I just returned from several days in Shenzhen in southern China. This is only my second visit to China, and I find it a confounding country.
The Chinese people seem to be very entrepreneurial, always looking for opportunities for profit and willing to start new businesses at the drop of a hat. The Chinese government appears to encourage this behavior, giving the impression of supporting, even nurturing, capitalism.
But everywhere you look, you see the economic inefficiencies of the communist system of government. For instance, the way I got into Shenzhen was to fly to Hong Kong, then I took a bus across the border into China. Of course, at the Chinese border, I got off the bus, went through passport control, then reboarded my bus on the other side of the border. I thought that was it and we would then drive right into Shenzhen.
However, when we got to the edge of Shenzhen, the bus stopped again and they checked papers again.

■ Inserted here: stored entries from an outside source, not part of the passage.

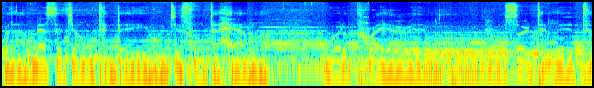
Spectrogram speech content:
with our message on today, we just want to have a word of prayer and certainly to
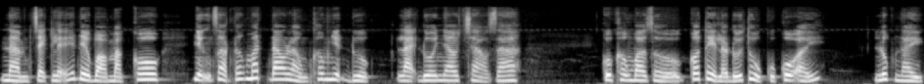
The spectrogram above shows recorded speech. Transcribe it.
Nam Trạch Lễ đều bỏ mặc cô, những giọt nước mắt đau lòng không nhận được, lại đua nhau trào ra. Cô không bao giờ có thể là đối thủ của cô ấy. Lúc này,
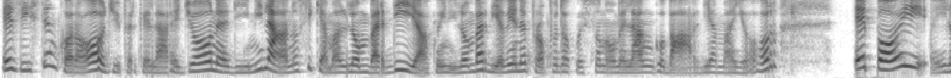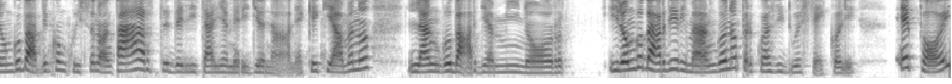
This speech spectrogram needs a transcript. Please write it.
esiste ancora oggi perché la regione di Milano si chiama Lombardia, quindi Lombardia viene proprio da questo nome Langobardia Maior. E poi i Longobardi conquistano anche parte dell'Italia meridionale, che chiamano Langobardia Minor. I Longobardi rimangono per quasi due secoli. E poi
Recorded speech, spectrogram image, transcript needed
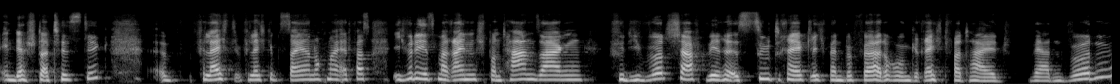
in der Statistik. Äh, vielleicht, vielleicht gibt es da ja noch mal etwas. Ich würde jetzt mal rein spontan sagen, für die Wirtschaft wäre es zuträglich, wenn Beförderungen gerecht verteilt werden würden.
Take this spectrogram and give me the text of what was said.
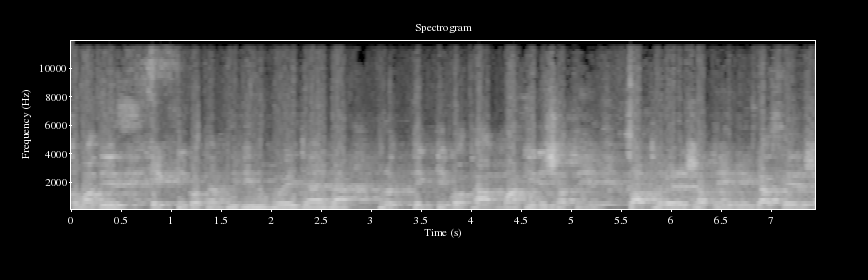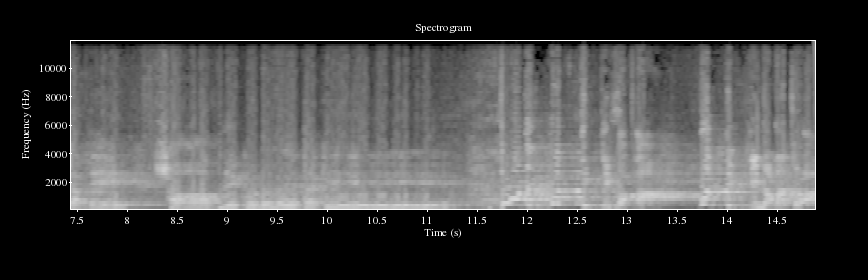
তোমাদের একটি কথা বিলীন হয়ে যায় না। প্রত্যেকটি কথা মাটির সাথে, পাথরের সাথে, গাছের সাথে সব রেকর্ড হয়ে থাকে। তোমাদের প্রত্যেকটি কথা, প্রত্যেকটি নড়াচড়া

They seemed more concerned with the Asians on the bus than westerners like myself, and I asked my Chinese host what was going on. He stated that Shenzhen is a special economic zone and that Chinese citizens from other parts of the country were not allowed to enter without the proper papers.
I don't know what criteria they use to define that permission, but any artificial barrier to the flow of labor capital (or currency, or information, or anything else) means inefficiencies and inequities to me. (Can you tell I'm a free trader?)
Other examples of labor inefficiencies were everywhere. The new, modern, beautiful hotel where we stayed had a spa that covered one floor, with a pool, workout room, and spa service rooms. At the pool, there was a "California Juice Bar," where a woman stood ready to serve up smoothies. However, I never saw anyone in the pool the whole time I was there, but she stood there at her bar all day long.
Another example was the woman whose job seemed to be to clean off the tops of the stone benches in the formal garden across the street. That's all she did, all day, every day that I was there. How can that be a good use of the labor resources?
These are the kinds of stories we used to hear about the old USSR, and we know its fate. If China somehow manages to smoothly transition away from centralized planning to true capitalism, they will be a formidable economic power. But they need to remove these types of artificial barriers, and it's hard to see how they can do that and remain consistent with communist rule.